Friday, 26 November 2010
Networking For the Rest of Us
Network Know-How: An Essential Guide for the Accidental Admin
No Starch Press
It is unlikely that those with extensive theoretical and practical experience of designing, building and maintaining small computer networks will find much of interest in John Ross' book. However, if like me you are the archetypal "accidental admin", this may just be the most useful computer book that you ever buy!
In Network Know-how, Ross introduces the novice network manager to the basic concepts of networking and provides important insights into why things work (or sometimes don’t work) in small network environments. He offers practical advice on LAN design as well as equipment and infrastructure installation, giving concise instructions on how to setup and operate a range of servers, clients, and peripherals. All this Ross achieves without resorting to unnecessary jargon or gross over-simplification: in short, it is networking for the rest of us!
Given the extensive range of hardware and software available, the book does tend to be understandably vague regarding hardware and, in places, a little Windows-centric. Nevertheless, Ross has been careful to provide pointers for Mac and Linux users even if it is not as comprehensive as one would have liked and, because he explains the principles of networking so well, these signposts are more than sufficient to cope with all but the most specialised kit. Reading this book has resulted in significantly improved security in my own network and the ability to share files and services across multiple operating platforms (Windows, Windows Mobile, & Linux) and devices.
Overall, this book is a thoroughly recommended tract on networking for non-specialists. As with all books of the genre, this one is over-priced.
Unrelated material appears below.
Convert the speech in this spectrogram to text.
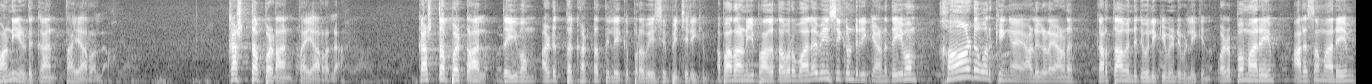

However, don't let this fool you into believing that it is not value for money: if you want a secure and reliable network over which you can share data and resources, this is an excellent introduction.